Alzheimer's. They found that the part of brain cells that
receive signals from other brain cells, the receptors, are
vulnerable to damage from chemical reactions that take place
inside the cells. However, DHA offers antioxidant protection
against this destruction.
When brain cells were denied DHA, the cells' receptors
suffered extra harm. But when fish oil was present, brain
cells were protected. In addition, animals that received
extra omega-3s were better able to learn and find their way
Greg Cole, PhD, senior researcher on this study and a
professor of neurology at Geffen, says, "We saw that a diet
rich in DHA, or docosahexaenoic acid, dramatically reduces
the impact of the Alzheimer's gene [which made the animals
more susceptible to Alzheimer's]. Consuming more DHA is
something the average person can easily control. Anyone can
buy DHA in its purified form, fish-oil capsules, high-fat
fish or DHA-supplemented eggs." Fishes rich in omega-3s
include salmon, halibut, mackerel, sardines and herring.
Protecting Kids from Asthma
A surprising benefit of omega-3s has been found in pregnant
women and their newborns: Pregnant women with asthma who eat
fish rich in omega-3s during their pregnancy lower their
children's risk of asthma.
Not just any fish will do. The study (American Thoracic
Society International Conference 5/25/04) discovered that
mothers who ate fish sticks during pregnancy doubled the
asthma risk in their kids. " Fish sticks are deep-fried, and
they contain omega-6 fatty acids, which encourage
inflammation of the airways," says study co-author Frank
Gilliland, MD, PhD, professor at the Keck School of Medicine
at the University of Southern California. "Oily fish [like
salmon and trout] contain omega-3 fatty acids, which appear
to be anti-inflammatory, and lead to the reduced potential
for developing asthma and allergies."
The USC investigation showed that when women with asthma ate
oil-bearing fish during pregnancy, the risk of asthma for
their children dropped more than 70%. The more fish that mom
consumed, the less likely her baby was to develop asthma.
Unfortunately, the study did not find the same benefit in
women without asthma.
" A family history of asthma is a very strong risk factor
for a child developing asthma," Dr. Gilliland says. "It

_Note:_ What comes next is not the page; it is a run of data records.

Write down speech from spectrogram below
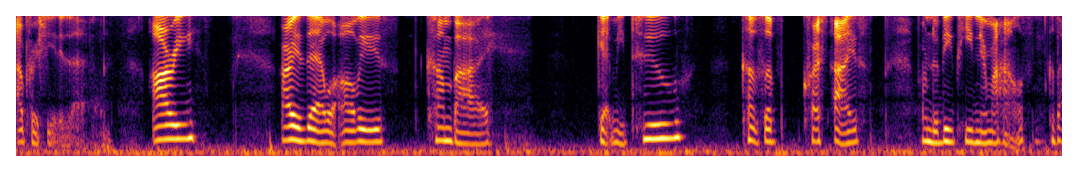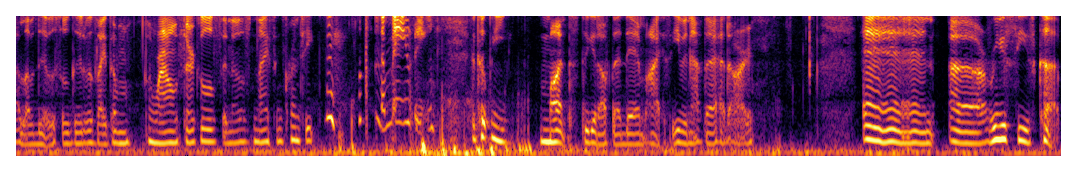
I appreciated that. Ari, Ari's dad will always come by, get me two cups of crushed ice from the BP near my house because I loved it. It was so good. It was like them round circles and it was nice and crunchy. Mm, amazing. It took me months to get off that damn ice, even after I had Ari. And a Reese's cup,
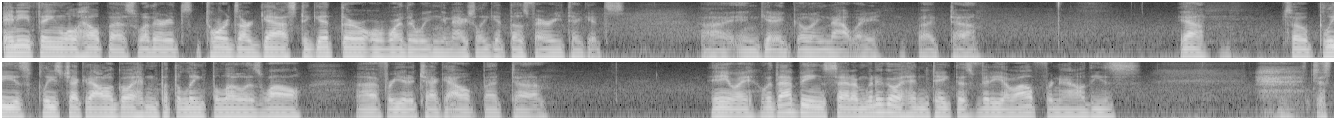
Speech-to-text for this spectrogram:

appears that oily fish interacts with the genes involved in
the predisposition to develop asthma, and somehow reduces
Although most of us try to avoid accumulating unsightly fat
around our hips, the right kind of fat plays an integral
part in the functioning of our bodies and may even keep us
alive. Fats don't get much better than that.